Tiffany Haddish, J.Lo, Tarana J. Burke Land List of 100 Most Influential People
Tiffany Haddish, J.Lo, Tarana J. Burke and more of our favorites have landed TIME’s 100 list of most influential people. Kevin Hart talks about Haddish, sharing how he met her on the comedy scene 13 years ago:
She was young, raw and funny, almost like she didn’t have a care in the world. But when I noticed her car was packed to the brim with her belongings. I asked her if everything was O.K. That’s when I found out she was homeless and living in that car.
Hart gave her $300—”it was all I had with me”—and handed it to her.
Now Tiffany is bringing a whole new level of fresh to the comedy scene. She’s just so authentic and unfiltered. You never know what’s going to come out of her mouth. And you can tell she’s having fun—she’s seen a time when things couldn’t get any worse, and she’s giving it all she has.
Kerry Washington discussed J.Lo for the issue stating,
I used to watch Jennifer Lopez from the wings. Several of us girls would hide in the folds of the curtains at the Boys & Girls Club to watch her perform. We were in awe of our neighborhood role model and phenom. When Jennifer left the Bronx to pursue her dreams, I would rush to finish my homework on Sunday to watch her on In Living Color. She made me believe that you could come from where we came from and achieve whatever you imagine is possible.
Lopez became the first Latina actor to earn over $1 million for a film and the first woman to have a No. 1 album and a No. 1 movie in the same week. Adds Washington:
But she’s also a mother, an entrepreneur, an activist, a designer, a beauty icon, a philanthropist and a producer. She is an undeniable force and a powerful example—not just for women of color but for anyone who has been made to feel ‘other’ and for everyone who carries the burden and the privilege of being a first.
Gabrielle Union discusses Tarana’s influence explaining that when she first met Tarana, who founded the #metoo movement in 2006, she found
a kindred spirit, somebody else who’s been screaming into the hurricane. Somebody else who’s been advocating for survivors of rape and sexual assault, and specifically young black women, whose voices have been silenced at best and completely erased from the national dialogue at worst.
When you’ve been sidelined for so long, it’s exhilarating to know that such a powerful voice is finally breaking through. Tarana will continue to do this work, but the stage will be bigger and the microphone turned all the way up. She will inspire legislation and new crops of voters.
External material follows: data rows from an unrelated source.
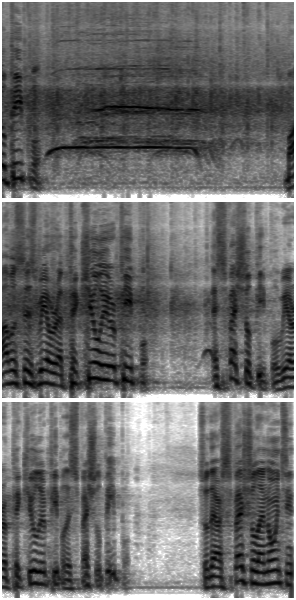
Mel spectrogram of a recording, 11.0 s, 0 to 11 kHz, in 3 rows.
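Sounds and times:
speech: 0:00.0 - 0:00.6, 0:03.6 - 0:05.6, 0:06.3 - 0:09.0, 0:09.8 - 0:10.9
audience clapping: 0:00.0 - 0:07.2.

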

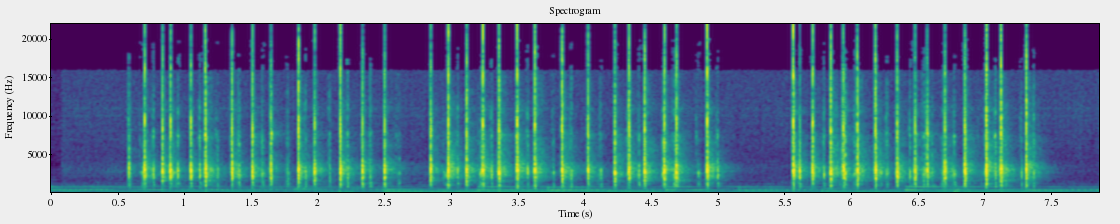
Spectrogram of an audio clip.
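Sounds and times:
steady low electrical hum: 0:00.0 - 0:00.6, 0:05.1 - 0:05.6, 0:07.4 - 0:07.8
computer keyboard typing: 0:00.6 - 0:07.5.

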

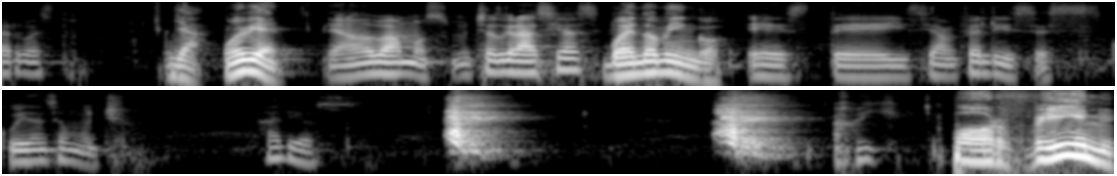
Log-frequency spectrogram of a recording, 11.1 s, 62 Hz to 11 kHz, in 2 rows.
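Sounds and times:
speech: 0:00.0 - 0:06.3, 0:06.9 - 0:08.0, 0:09.7 - 0:11.1
person sneezing: 0:07.8 - 0:08.3, 0:09.1 - 0:09.7.

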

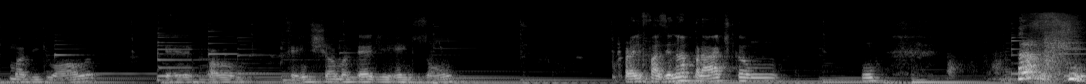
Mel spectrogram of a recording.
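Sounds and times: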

She will sway old voters. She will open eyes. She’s not even going to bring more seats to the table—she’s going to turn the table over and build a new one.